And lately, it was the no-tech toys that were all the rage. No electronics, no magic, just cloth or rubber or plastic, toys that the kids had to do all the work with. Historical toys from yesteryear.
The year, the toy to have was one that no adult really understood, one that had already had protests made over it, but that kids seemed to go mad for – or because of. It was a bit hard to tell over all the crying, sometimes. About half loved it, and the other half ran in terror.
Even the creator, who had designed the bear from historical records and faded photographs, didn’t understand how his creation had gotten so popular, though he enjoyed the money that came in even if he didn’t enjoy the scandal.
He’d intended the toy as a historical prop, a way to help kids connect to how things used to be, how terrifying the supernatural could be, complete with short books and hints for making the toy look like it was talking, and the kids had latched onto it fiercely.

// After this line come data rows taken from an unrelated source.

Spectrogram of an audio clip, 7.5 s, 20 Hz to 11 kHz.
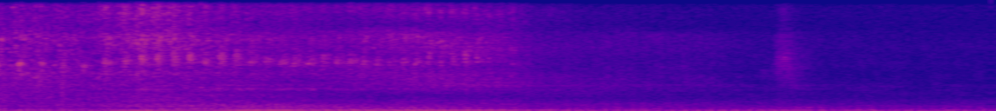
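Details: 1986 Chevy K5 Blazer V8, new long block after a blown head gasket, freshly started with timing set: deep, steady rumble settling without knocks, taps or misfires; running smoothly and healthy.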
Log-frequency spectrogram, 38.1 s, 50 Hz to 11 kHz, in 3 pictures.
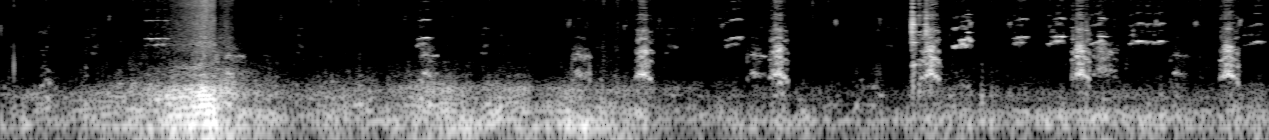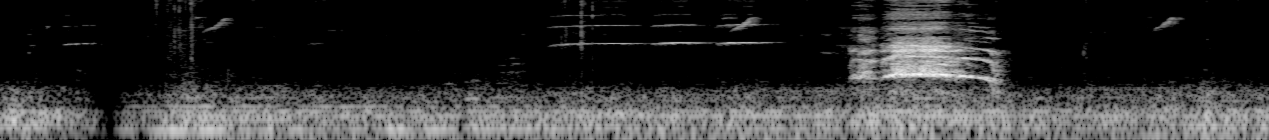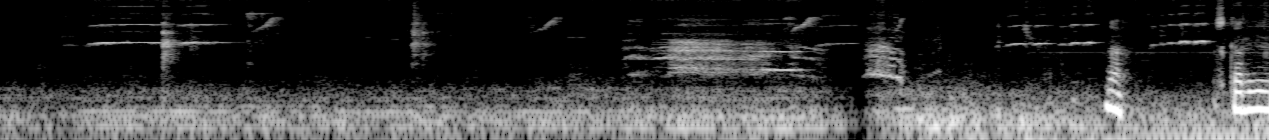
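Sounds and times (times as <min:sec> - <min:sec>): steady low hum: 0:00.0 - 0:21.2, 0:32.6 - 0:38.0
rooster crowing: 0:21.2 - 0:22.8, 0:31.6 - 0:34.5
high bird chirps: 0:35.3 - 0:38.0.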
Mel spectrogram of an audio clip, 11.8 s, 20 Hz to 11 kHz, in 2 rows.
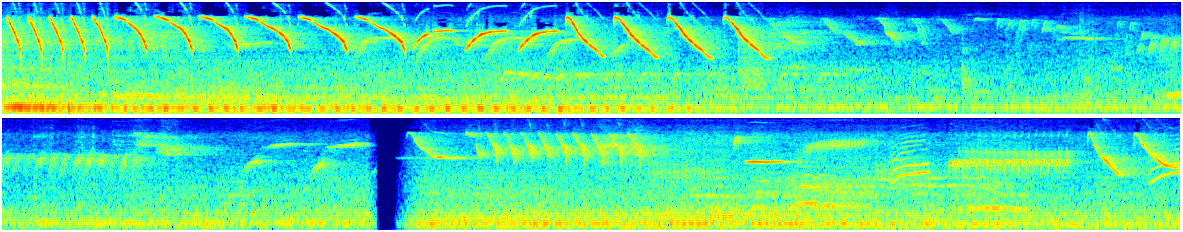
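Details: Canary of F1 type, used as a training model for other songbirds, pours out fast descending trills and swept notes for about four seconds, then sings much more softly amid background noise and a low hum.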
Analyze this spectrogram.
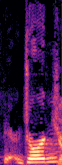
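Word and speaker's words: Jordan Spieth: And maybe what I would start doing in golf is, you know how, is it Gordon Spieth? Is that how you say his name? Jordan. – Yep.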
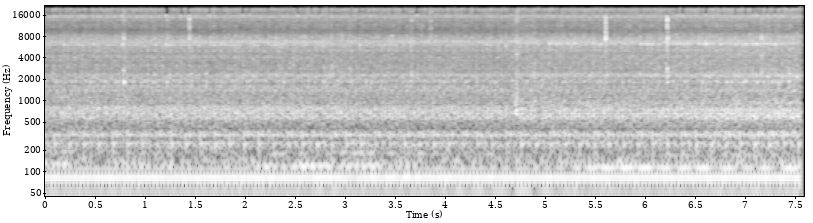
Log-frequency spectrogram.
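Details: Kia Ceed 1.6 CRDI 115, D4FB diesel engine at idle: odd rapid knocking clatter, about two to three per second, over a steady idle; cause unclear.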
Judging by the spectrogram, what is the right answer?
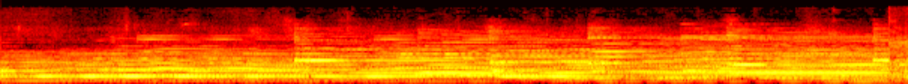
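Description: Instrumental music: a slow melody of long held notes.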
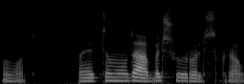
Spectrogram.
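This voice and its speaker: A woman with a fairly low voice talks at a moderate pace on a very clean recording with a silent background. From Russia, Nizhny Novgorod. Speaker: psychologist. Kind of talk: casual chat. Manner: animated.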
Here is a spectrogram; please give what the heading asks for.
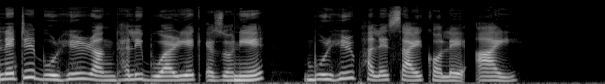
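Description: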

Bear-O, with his ratty coveralls, his one snaggle tooth, his walleyes, was popular despite all the adults protesting that it would give their children nightmares, despite (or maybe because of) their reluctant admittance that it gave the adults nightmares.
Some kids even chose Bear-O to keep the nightmares away on the basis that he was scarier than most of their nightmares.
It made as much logic as anything else.